The origin of the shadow box finds its roots in naval history. When a retiring seaman was leaving his ship for the last time, if his shadow touched land before he stepped ashore, it was considered an omen that terrible luck would follow.

At the outset, a shadow box was a very literally named item. It was a box in which crewmen would place objects meant to represent the sailor’s shadow. With its attendant superstition, it was thought important to protect departing comrades from risk by creating the shadow box, usually a small wooden box containing personal effects – a metaphor for the sailor’s shadow. The ritual has the retiring seaman carrying the shadow box as he passed from sea to land, thus insuring a safe transition into his new life ashore.

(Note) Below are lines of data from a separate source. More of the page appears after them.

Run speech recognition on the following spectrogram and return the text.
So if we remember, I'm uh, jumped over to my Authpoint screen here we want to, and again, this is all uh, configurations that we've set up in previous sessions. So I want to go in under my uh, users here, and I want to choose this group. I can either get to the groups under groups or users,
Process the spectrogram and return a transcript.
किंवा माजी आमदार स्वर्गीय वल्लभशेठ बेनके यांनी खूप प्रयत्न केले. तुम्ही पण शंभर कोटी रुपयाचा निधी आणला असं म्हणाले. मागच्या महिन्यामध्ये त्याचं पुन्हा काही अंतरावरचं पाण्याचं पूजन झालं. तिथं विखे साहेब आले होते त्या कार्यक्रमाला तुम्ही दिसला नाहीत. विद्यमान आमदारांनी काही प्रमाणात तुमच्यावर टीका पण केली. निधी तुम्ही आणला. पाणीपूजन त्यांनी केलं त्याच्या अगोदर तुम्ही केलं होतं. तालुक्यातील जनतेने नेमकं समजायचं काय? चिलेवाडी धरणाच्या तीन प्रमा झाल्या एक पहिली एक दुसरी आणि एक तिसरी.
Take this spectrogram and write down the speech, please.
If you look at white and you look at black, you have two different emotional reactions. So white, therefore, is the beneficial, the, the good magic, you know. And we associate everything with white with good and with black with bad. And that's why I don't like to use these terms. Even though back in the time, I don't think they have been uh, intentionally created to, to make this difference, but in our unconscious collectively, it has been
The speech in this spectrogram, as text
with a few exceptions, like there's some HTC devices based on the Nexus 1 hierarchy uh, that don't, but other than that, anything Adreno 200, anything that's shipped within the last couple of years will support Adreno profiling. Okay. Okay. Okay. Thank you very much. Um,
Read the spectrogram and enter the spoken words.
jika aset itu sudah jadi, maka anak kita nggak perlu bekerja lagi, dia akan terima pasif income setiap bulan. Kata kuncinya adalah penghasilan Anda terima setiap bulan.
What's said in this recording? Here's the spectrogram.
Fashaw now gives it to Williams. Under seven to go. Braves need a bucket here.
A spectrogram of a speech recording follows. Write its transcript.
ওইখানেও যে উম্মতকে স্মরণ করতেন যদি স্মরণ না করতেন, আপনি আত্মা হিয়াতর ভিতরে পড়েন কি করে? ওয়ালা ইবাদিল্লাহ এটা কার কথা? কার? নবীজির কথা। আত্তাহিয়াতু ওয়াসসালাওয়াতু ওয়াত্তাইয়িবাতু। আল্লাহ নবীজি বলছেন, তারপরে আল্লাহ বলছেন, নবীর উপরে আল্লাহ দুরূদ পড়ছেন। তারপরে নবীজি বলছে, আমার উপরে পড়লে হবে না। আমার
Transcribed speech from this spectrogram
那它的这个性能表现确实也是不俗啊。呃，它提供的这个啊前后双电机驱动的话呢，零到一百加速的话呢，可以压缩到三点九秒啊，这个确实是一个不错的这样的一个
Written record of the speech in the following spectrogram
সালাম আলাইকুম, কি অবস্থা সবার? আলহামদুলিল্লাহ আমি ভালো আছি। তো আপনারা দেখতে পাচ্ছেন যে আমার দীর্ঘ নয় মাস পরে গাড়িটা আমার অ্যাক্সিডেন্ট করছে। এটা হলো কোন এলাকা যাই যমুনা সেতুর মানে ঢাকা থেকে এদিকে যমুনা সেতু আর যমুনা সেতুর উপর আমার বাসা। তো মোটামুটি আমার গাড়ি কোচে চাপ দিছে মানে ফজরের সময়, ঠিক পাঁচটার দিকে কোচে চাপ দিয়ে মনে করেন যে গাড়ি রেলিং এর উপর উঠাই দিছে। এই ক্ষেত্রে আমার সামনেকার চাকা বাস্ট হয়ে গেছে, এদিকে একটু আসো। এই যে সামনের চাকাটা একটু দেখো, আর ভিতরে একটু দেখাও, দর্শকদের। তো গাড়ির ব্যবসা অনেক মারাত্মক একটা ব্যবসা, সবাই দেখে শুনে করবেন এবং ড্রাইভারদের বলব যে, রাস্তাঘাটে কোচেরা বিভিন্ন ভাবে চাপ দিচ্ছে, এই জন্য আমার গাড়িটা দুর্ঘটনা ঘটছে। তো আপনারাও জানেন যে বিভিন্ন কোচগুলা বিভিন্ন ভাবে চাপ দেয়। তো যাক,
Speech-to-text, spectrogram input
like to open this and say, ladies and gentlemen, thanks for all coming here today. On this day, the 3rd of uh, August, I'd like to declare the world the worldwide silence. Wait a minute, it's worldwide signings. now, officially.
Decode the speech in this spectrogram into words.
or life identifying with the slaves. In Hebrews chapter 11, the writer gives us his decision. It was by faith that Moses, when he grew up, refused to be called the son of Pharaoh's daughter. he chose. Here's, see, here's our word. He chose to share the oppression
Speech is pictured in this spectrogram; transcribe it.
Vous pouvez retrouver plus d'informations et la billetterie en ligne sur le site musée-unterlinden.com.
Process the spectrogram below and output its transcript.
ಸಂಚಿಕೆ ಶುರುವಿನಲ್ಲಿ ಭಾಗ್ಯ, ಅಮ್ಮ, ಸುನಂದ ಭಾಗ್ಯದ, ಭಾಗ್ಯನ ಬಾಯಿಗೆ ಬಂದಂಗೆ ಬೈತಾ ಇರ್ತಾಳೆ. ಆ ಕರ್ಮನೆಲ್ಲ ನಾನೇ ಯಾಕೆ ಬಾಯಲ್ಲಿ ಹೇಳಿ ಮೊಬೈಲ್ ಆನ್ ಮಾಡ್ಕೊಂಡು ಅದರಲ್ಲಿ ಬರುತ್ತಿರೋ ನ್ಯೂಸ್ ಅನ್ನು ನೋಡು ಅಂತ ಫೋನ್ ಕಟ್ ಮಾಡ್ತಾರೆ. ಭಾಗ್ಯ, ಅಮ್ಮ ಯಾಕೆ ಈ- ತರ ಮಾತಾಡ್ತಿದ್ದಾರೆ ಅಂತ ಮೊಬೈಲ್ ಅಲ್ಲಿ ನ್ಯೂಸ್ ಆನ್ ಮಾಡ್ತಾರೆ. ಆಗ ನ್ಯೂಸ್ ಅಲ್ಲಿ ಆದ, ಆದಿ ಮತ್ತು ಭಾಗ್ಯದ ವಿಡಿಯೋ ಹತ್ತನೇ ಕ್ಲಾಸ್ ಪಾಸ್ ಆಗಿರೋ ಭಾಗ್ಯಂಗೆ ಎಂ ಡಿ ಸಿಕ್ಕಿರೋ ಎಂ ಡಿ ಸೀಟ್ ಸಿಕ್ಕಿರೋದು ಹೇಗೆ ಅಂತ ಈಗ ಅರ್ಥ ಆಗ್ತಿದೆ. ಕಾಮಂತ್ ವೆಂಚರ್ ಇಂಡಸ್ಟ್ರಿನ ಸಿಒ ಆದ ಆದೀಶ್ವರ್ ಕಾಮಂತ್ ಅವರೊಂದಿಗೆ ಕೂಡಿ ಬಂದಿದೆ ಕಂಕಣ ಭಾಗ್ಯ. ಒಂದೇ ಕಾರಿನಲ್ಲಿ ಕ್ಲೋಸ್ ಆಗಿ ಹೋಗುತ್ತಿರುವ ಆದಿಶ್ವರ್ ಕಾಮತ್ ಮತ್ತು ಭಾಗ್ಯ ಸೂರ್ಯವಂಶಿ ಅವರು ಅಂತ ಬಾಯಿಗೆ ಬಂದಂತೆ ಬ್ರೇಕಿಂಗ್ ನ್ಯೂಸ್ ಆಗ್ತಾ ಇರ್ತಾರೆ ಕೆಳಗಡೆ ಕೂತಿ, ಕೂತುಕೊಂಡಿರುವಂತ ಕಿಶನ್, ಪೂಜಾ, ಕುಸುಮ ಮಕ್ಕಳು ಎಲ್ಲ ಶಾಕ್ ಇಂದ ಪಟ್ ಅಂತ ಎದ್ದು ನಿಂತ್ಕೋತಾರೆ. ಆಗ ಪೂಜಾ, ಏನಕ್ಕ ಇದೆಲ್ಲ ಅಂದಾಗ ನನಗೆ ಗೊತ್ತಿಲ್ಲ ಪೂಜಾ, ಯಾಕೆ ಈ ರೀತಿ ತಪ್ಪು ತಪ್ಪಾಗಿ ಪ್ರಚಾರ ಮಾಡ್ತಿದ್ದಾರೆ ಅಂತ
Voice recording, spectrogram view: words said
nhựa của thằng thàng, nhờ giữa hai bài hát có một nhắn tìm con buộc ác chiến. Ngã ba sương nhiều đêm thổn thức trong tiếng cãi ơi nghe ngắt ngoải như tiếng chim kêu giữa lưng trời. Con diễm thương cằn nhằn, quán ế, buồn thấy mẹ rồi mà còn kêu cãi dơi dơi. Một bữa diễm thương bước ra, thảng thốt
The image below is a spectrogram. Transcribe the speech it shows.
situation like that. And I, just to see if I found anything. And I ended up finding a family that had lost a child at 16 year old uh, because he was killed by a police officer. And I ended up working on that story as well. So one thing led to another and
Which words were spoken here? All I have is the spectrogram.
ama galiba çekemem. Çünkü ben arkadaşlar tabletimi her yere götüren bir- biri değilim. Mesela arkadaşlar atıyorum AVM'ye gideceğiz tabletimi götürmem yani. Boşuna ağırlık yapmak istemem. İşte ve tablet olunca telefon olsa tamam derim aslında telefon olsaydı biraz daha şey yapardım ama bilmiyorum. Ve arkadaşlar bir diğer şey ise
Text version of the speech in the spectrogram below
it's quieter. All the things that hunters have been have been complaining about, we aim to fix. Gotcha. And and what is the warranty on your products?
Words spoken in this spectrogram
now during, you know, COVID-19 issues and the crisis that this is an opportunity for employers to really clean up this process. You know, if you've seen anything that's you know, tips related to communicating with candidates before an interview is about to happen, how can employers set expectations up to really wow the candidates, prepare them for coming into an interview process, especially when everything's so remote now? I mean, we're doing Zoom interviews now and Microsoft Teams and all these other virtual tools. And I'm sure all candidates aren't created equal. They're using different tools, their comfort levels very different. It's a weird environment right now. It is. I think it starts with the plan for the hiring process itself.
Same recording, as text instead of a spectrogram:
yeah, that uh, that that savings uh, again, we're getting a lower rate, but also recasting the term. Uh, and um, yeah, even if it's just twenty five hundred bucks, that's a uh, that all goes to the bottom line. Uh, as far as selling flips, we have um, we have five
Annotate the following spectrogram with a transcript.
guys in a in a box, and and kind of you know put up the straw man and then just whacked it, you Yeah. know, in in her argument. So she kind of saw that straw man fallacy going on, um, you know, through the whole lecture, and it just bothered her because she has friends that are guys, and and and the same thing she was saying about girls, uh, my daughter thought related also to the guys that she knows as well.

American artist Joseph Cornell (1903 – 1972) was a pioneer of assemblage and collage, working with found objects, trinkets and curiosities and is most closely associated with the visually poetic works of art that he created as shadow boxes. A collector of bric-a-brac, souvenirs and memorabilia – old prints and photographs, magazine clippings, music scores and printed ephemera, Cornell’s boxes explored surrealist use of irrational juxtaposition; transforming materials and experience to realize compositions, much like the sailor’s shadow box, that would provide passage to another world, to another shore.

In the spirit of sailors of yore, Joseph Cornell and those that followed, I think of the boxes that I make as a window on another world, a conduit through which passage to another time and place is preserved.